We listened to StoryCorps podcasts by people from different walks of life, and children shared their own stories of losing pets, saying goodbye to a mother or father in jail, the fear of wearing a hoodie while walking to a 7-Eleven, and thriving under the wing of a single parent who works two jobs.
So as I stand here today I can declare that I am no longer a language arts and social studies teacher, but a self-proclaimed teacher of social justice and the art of communication with words.
Looking back, I think that my prior hesitation to talk about race stemmed from a lack of social education in the classroom. A lack of diversity in my own life that is, by no means, the fault of my progressive parents, but rather a broken and still segregated school system. Now that I’m an educator in that system, I’ve decided to stand unflinching when it comes to the real issues facing our children today, I’ve decided to be unafraid to question injustice, unafraid to take risks in the classroom — I am changed. And so has my role as a teacher.
I can’t change the color of my skin or where I come from or what the teacher workforce looks like at this moment, but I can change the way I teach. So I am going to soapbox about something after all. Be the teacher your children of color deserve. In fact, even if you don’t teach children of color, be the teacher America’s children of color deserve, because we, the teachers, are responsible for instilling empathy and understanding in the hearts of all kids. We are responsible for the future of this country.

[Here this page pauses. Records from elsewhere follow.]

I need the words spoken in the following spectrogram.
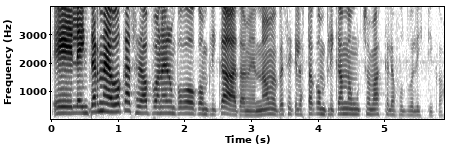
Eh, la interna de Boca se va a poner un poco complicada también, ¿no? Me parece que lo está complicando mucho más que lo futbolístico.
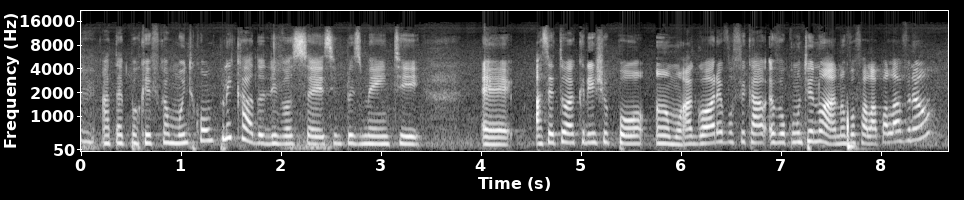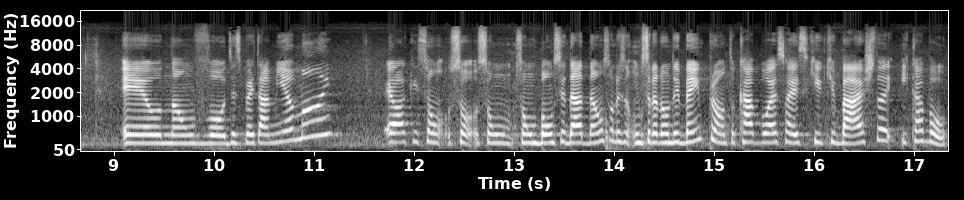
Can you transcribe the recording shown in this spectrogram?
É, até porque fica muito complicado de você simplesmente é, aceitou a Cristo, pô, amo. Agora eu vou ficar, eu vou continuar, não vou falar palavrão, eu não vou desrespeitar minha mãe, eu aqui sou, sou, sou, sou um bom cidadão, sou um cidadão de bem, pronto, acabou, é só isso que, que basta e acabou.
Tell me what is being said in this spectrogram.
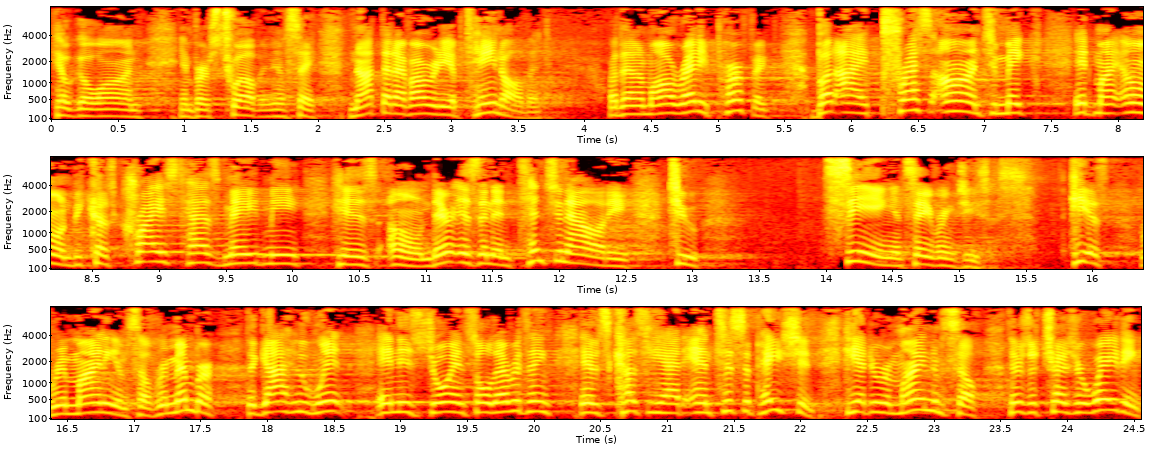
He'll go on in verse 12 and he'll say, Not that I've already obtained all of it or that I'm already perfect, but I press on to make it my own because Christ has made me his own. There is an intentionality to seeing and savoring Jesus. He is reminding himself. Remember, the guy who went in his joy and sold everything, it was because he had anticipation. He had to remind himself there's a treasure waiting.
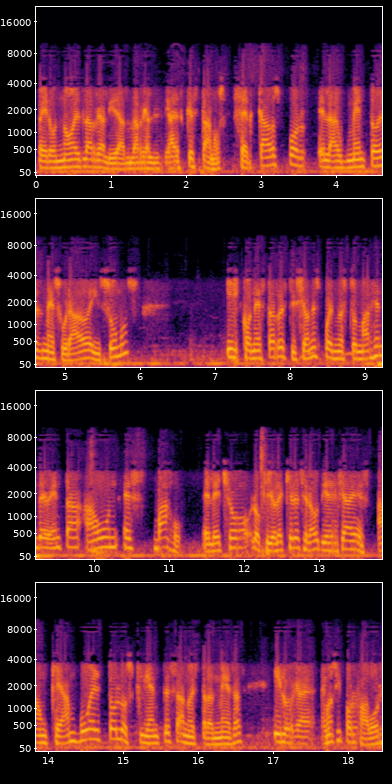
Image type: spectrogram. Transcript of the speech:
pero no es la realidad. La realidad es que estamos cercados por el aumento desmesurado de insumos y con estas restricciones, pues nuestro margen de venta aún es bajo. El hecho, lo que yo le quiero decir a la audiencia es, aunque han vuelto los clientes a nuestras mesas y lo agradecemos y por favor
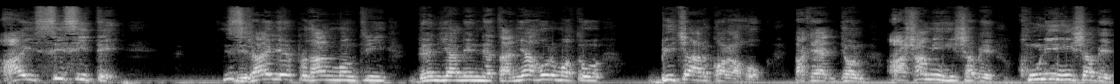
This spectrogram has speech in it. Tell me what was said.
আইসিসিতে ইসরায়েলের প্রধানমন্ত্রী বেঞ্জামিন নেতানিয়াহুর মতো বিচার করা হোক। তাকে একজন আসামি হিসাবে, খুনি হিসাবে,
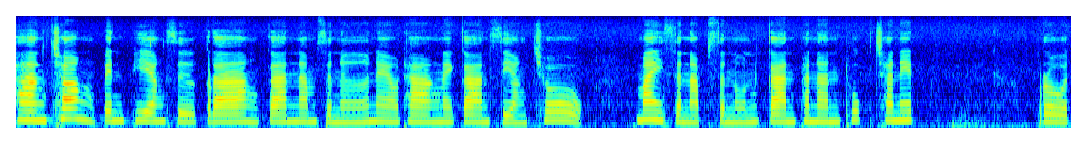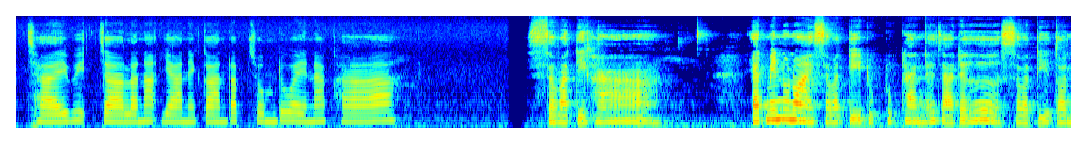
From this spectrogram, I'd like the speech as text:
ทางช่องเป็นเพียงสื่อกลางการนำเสนอแนวทางในการเสี่ยงโชค ไม่สนับสนุนการพนันทุกชนิด โปรดใช้วิจารณญาณในการรับชมด้วยนะคะ สวัสดีค่ะ แอดมินหนูหน่อยสวัสดีทุกทุกท่านเด้อจ้าเด้อสวัสดีตอน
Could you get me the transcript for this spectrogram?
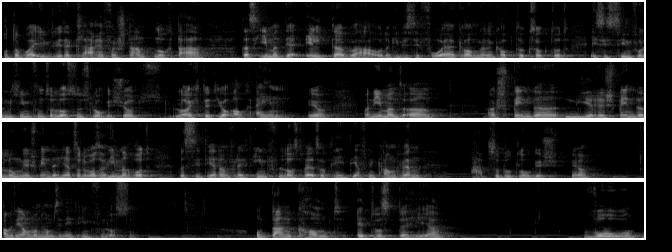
Und da war irgendwie der klare Verstand noch da, dass jemand, der älter war oder gewisse Vorerkrankungen gehabt hat, gesagt hat, es ist sinnvoll, mich impfen zu lassen, ist logisch. Ja, das leuchtet ja auch ein. Ja, wenn jemand äh, eine Spenderniere, Spenderlunge, Spenderherz oder was auch immer hat, dass sich der dann vielleicht impfen lässt, weil er sagt, hey, ich darf nicht krank werden, absolut logisch. Ja? Aber die anderen haben sie nicht impfen lassen. Und dann kommt etwas daher, wo,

So teach the texts that paint all the beautiful faces of our children and tell the stories of struggle and victory our nation has faced. Speak openly and freely about the challenges that are taking place in our country at this very moment. Talk about the racial and class stereotypes plaguing our streets, our states, our society. You may agree that black and brown lives matter, but how often do you explore what matters to those lives in your classroom?

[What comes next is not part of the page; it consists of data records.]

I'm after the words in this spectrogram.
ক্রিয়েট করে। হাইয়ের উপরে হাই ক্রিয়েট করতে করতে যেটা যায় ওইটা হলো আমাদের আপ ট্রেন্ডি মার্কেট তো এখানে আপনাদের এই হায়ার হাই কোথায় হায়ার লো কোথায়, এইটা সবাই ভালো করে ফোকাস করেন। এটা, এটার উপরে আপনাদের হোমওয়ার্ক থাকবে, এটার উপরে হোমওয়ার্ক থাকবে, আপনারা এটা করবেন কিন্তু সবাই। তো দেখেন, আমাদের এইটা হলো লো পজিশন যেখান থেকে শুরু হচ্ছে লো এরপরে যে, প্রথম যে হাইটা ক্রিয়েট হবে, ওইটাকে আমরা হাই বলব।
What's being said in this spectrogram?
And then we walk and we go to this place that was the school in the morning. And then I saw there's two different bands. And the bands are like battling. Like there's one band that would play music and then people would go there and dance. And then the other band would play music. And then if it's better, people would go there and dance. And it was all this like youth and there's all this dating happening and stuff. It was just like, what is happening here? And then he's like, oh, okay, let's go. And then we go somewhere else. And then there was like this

Put aside your anxieties and accept your natural biases. Donald Graves once said, “Children need to hang around a teacher who is asking bigger questions of herself than she is asking of them.” I know I’m going to continue to ask the bigger questions of myself and seek the answers that sometimes feel impossible, because my kids deserve it … you’re welcome to join me. Thank you.

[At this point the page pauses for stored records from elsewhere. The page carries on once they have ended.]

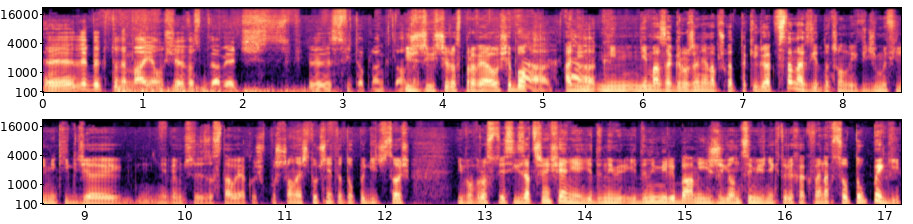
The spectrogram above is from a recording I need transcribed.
E, Ryby, które mają się rozprawiać z, z fitoplanktonem. I rzeczywiście rozprawiało się, bo tak, a nie, tak. nie, nie ma zagrożenia na przykład takiego jak w Stanach Zjednoczonych. Widzimy filmiki, gdzie nie wiem, czy zostały jakoś wpuszczone sztucznie te tołpygi czy coś i po prostu jest ich zatrzęsienie. Jedynymi, jedynymi rybami żyjącymi w niektórych akwenach są tołpygi,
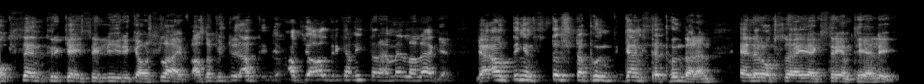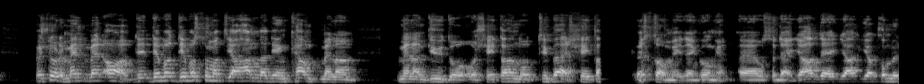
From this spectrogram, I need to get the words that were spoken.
och sen trycka i sig lyrika och schleif. Alltså förstår, att, att jag aldrig kan hitta det här mellanläget. Jag är antingen största pund, gangsterpundaren eller också är jag extremt helig. Förstår du? Men, men ja, det, det, var, det var som att jag hamnade i en kamp mellan, mellan Gud och, och Shaitan. Och tyvärr, Shaitan bästa av mig den gången. Eh, och så där. Jag, hade, jag, jag kommer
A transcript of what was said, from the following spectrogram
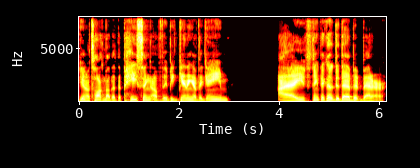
you know talking about that the pacing of the beginning of the game. I think they could have did that a bit better,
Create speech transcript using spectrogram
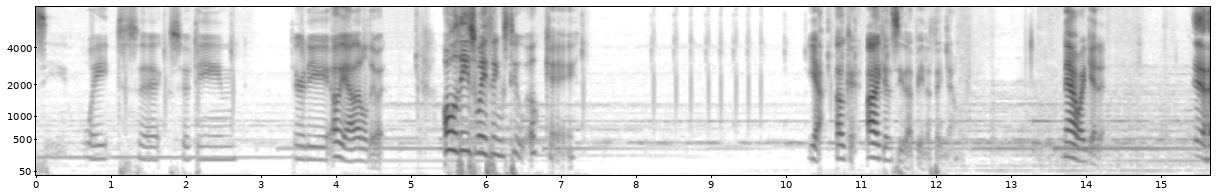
see. Weight, 6, 15, 30. Oh yeah, that'll do it. Oh, these weigh things too. Okay. Yeah, okay. I can see that being a thing now. Now I get it. Yeah.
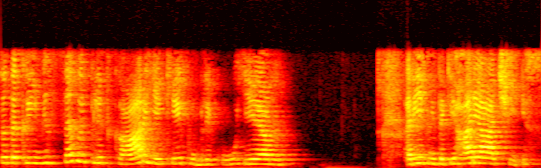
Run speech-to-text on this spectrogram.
це такий місцевий пліткар, який публікує різні такі гарячі історії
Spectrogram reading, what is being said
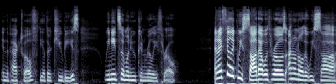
in the Pac-12, the other QBs, we need someone who can really throw. And I feel like we saw that with Rose. I don't know that we saw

(Update: removing extraneous word, “even” from this sentence: “The land that my kids, after reading an excerpt from Ta-Nehisi Coates’s letter to his son that connected so deeply to their personal experiences, decided they still wanted to believe in.”
A Princeton PhD, was a US diplomat for over 20 years, mostly in Eastern Europe, and was promoted to the Senior Foreign Service in 1997. For the Open World Leadership Center, he speaks with
its delegates from Europe/Eurasia on the topic, "E Pluribus Unum? What Keeps the United States United" (http://johnbrownnotesandessays.blogspot.com/2017/03/notes-and-references-for-discussion-e.html). Affiliated with Georgetown University (http://explore.georgetown.edu/people/jhb7/) for over ten years, he shares ideas with students about public diplomacy.
The papers of his deceased father -- poet and diplomat John L. Brown -- are stored at Georgetown University Special Collections at the Lauinger Library. They are manuscript materials valuable to scholars interested in post-WWII U.S.-European cultural relations.
This blog is dedicated to him, Dr. John L. Brown, a remarkable linguist/humanist who wrote in the Foreign Service Journal (1964) -- years before "soft power" was ever coined -- that "The CAO [Cultural Affairs Officer] soon comes to realize that his job is really a form of love-making and that making love is never really successful unless both partners are participating."